Did Time Warner Cable Ante Up to LIN TV?


Even though Time Warner Cable and LIN TV finally reached a new retransmission-consent deal Wednesday  that brought an end to a month-long station blackout, the $64,000 question remains: Is the cable operator paying cash license fees for the broadcaster’s TV stations? And if so, how much?

“That’s obviously the big question,” said Pali Research analyst Rich Greenfield.

Representatives for Time Warner Cable, the nation’s second largest cable company, and LIN TV declined to comment Wednesday on the financial terms of their new contract. There’s a confidentially clause in the pact.

But LIN TV will likely be asked about its new contract with Time Warner Cable when it holds its third-quarter earnings call with Wall Street analysts Thursday morning. The dispute was also settled before the start of the November sweeps.

LIN TV had been seeking for a 30-cent monthly, per-subscriber license fee for its stations, which went off Time Warner’s lineups Oct. 3, affecting 1.5 million cable subscribers. Those signals were restored to Time Warner Wednesday.

Industry speculation was that Time Warner was likely paying a license fee to LIN TV, but not the 30 cents that the broadcaster had sought.

According to LIN TV, the new deal covers analog and digital signals for 17 TV stations: the 15 carried by Time Warner Cable and Bright House Networks, whose old deals expired Oct. 2 and were pulled; and two stations in Norfolk, Va., whose deals are due to expire at the end of the year.

When Time Warner’s old retransmission-consent deal with LIN TV expired, the broadcaster pulled 15 stations off Time Warner Cable and Bright House Networks systems in Austin, Texas; Buffalo, N.Y.; Columbus, Ohio; Dayton, Ohio; Fort Wayne, Ind.; Green Bay, Wis.; Indianapolis; Mobile, Ala.; Springfield, Mass.; Terre Haute, Ind.; and Toledo, Ohio.

The dispute involved three LIN TV stations that Bright House carries in Indianapolis and two it carries in Mobile.

“We are pleased to come to an agreement that will return programming to our customers,” Melinda Witmer, Time Warner’s chief programming officer, said in a prepared statement. “We thank our customers for their continued patience and support as we worked to resolve this issue.”

A Bright House spokeswoman said, “Obviously, we’re glad that it’s finished and they’re (the stations) back on.”

Throughout the dispute, Time Warner Cable had balked at the notion of paying what LIN TV characterized as a penny a day in license fees for the broadcaster’s stations.

“We are pleased to have reached a fair market agreement with Time Warner Cable,” LIN TV president and CEO Vincent Sadusky said in the broadcaster’s press release on the new deal. “This agreement, which represents a mutually acceptable economic agreement between the parties, is further indication of the value of our television stations. We thank our viewers and our advertisers for their tremendous support throughout these negotiations.”

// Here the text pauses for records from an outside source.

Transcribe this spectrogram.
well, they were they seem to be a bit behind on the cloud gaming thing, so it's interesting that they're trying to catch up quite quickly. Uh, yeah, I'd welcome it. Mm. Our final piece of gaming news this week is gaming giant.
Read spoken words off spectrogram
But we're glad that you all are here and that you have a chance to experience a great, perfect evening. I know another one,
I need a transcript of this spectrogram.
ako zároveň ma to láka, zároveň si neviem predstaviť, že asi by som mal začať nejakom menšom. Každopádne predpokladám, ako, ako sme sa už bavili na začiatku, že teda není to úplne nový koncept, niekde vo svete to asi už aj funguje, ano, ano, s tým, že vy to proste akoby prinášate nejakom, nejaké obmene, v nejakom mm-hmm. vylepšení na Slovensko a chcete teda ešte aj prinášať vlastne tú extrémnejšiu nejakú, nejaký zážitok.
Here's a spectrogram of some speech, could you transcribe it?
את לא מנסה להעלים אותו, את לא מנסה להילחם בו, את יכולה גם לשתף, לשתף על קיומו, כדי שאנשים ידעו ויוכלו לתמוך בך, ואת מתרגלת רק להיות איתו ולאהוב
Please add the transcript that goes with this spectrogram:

In a report earlier this month, Greenfield estimated that if LIN TV got the license fee it was initially seeking, the 30 cents a month per subscriber, it would cost Time Warner Cable $10 million annually.

Greenfield had also noted that Time Warner Cable was about to enter into first-time retransmission-consent talks with Univision, which has said it wants $1 license fees for its stations.

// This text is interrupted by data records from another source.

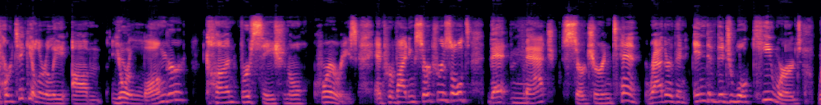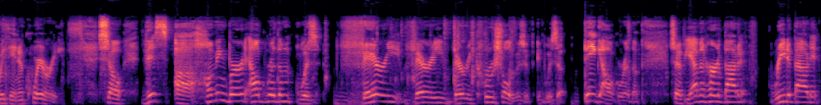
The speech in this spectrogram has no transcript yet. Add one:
particularly um, your longer conversational queries and providing search results that match searcher intent rather than individual keywords within a query. So this uh, hummingbird algorithm was very, very, very crucial. It was a, it was a big algorithm. So if you haven't heard about it, read about it.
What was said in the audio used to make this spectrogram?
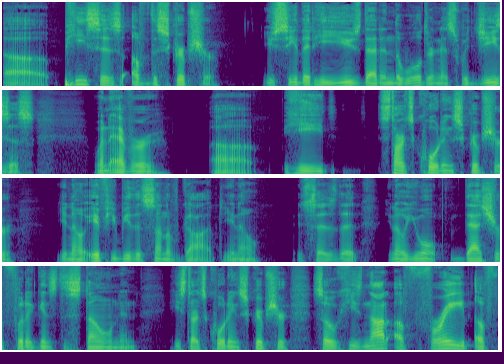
uh, pieces of the scripture. You see that he used that in the wilderness with Jesus whenever uh, he starts quoting scripture, you know, if you be the son of God, you know, it says that you know, you won't dash your foot against the stone. And he starts quoting scripture. So he's not afraid of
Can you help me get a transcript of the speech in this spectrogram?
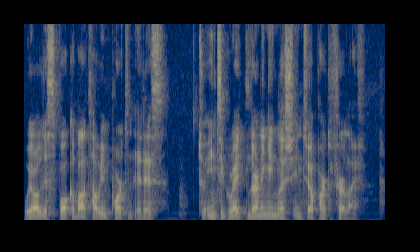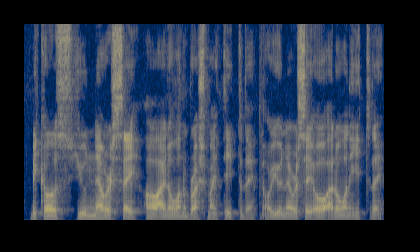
we already spoke about how important it is to integrate learning English into a part of your life. Because you never say, Oh, I don't want to brush my teeth today. Or you never say, Oh, I don't want to eat today.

The analyst then added that the cable operator would soon be entering carriage negotiations with Fox Cable Networks, including its regional sports networks; NBC Universal, for both its cable and broadcast outlets; and Discovery Communications.